[WHAT IS EXPECTED]: Set each record down exactly, excluding all images.

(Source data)
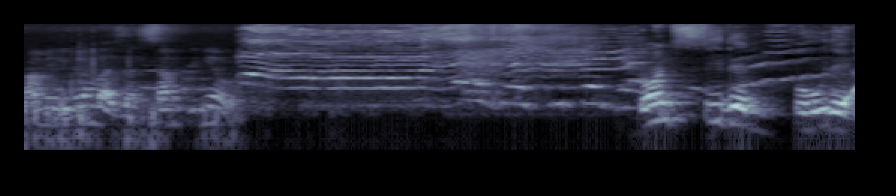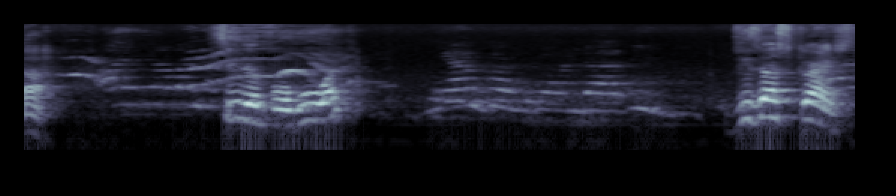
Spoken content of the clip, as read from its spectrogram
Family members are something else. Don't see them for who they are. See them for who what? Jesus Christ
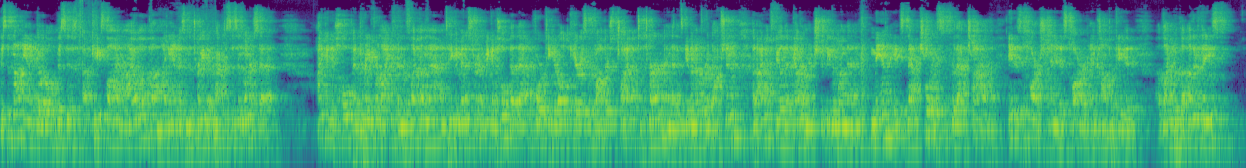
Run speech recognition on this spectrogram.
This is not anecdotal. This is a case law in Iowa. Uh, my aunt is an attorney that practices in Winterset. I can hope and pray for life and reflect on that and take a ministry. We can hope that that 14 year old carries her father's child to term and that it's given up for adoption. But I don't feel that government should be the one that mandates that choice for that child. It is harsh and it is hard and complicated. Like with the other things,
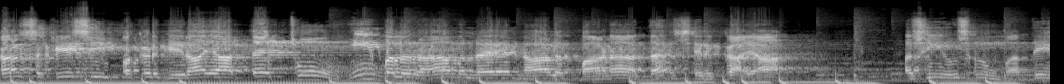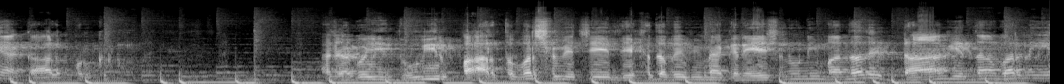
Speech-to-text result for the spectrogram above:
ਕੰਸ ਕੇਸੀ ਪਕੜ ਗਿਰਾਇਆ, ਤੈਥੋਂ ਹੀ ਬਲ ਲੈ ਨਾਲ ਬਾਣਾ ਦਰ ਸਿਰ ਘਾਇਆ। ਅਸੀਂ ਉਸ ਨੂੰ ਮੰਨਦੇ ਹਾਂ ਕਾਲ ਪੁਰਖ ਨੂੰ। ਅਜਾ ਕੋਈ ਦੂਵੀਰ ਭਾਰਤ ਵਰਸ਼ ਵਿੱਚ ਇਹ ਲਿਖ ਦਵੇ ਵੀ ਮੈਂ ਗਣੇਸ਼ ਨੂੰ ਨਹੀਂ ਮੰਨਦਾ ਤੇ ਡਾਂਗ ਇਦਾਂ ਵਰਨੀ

[RESULT BELOW]:
Spoken content of the clip, as read from its spectrogram
Family members are something else. Don't see them for who they are. See them for who what? Jesus Christ
Run speech recognition on this spectrogram.
This is not anecdotal. This is a case law in Iowa. Uh, my aunt is an attorney that practices in Winterset. I can hope and pray for life and reflect on that and take a ministry. We can hope that that 14 year old carries her father's child to term and that it's given up for adoption. But I don't feel that government should be the one that mandates that choice for that child. It is harsh and it is hard and complicated. Like with the other things,
Speech-to-text result for the spectrogram above:
ਕੰਸ ਕੇਸੀ ਪਕੜ ਗਿਰਾਇਆ, ਤੈਥੋਂ ਹੀ ਬਲ ਲੈ ਨਾਲ ਬਾਣਾ ਦਰ ਸਿਰ ਘਾਇਆ। ਅਸੀਂ ਉਸ ਨੂੰ ਮੰਨਦੇ ਹਾਂ ਕਾਲ ਪੁਰਖ ਨੂੰ। ਅਜਾ ਕੋਈ ਦੂਵੀਰ ਭਾਰਤ ਵਰਸ਼ ਵਿੱਚ ਇਹ ਲਿਖ ਦਵੇ ਵੀ ਮੈਂ ਗਣੇਸ਼ ਨੂੰ ਨਹੀਂ ਮੰਨਦਾ ਤੇ ਡਾਂਗ ਇਦਾਂ ਵਰਨੀ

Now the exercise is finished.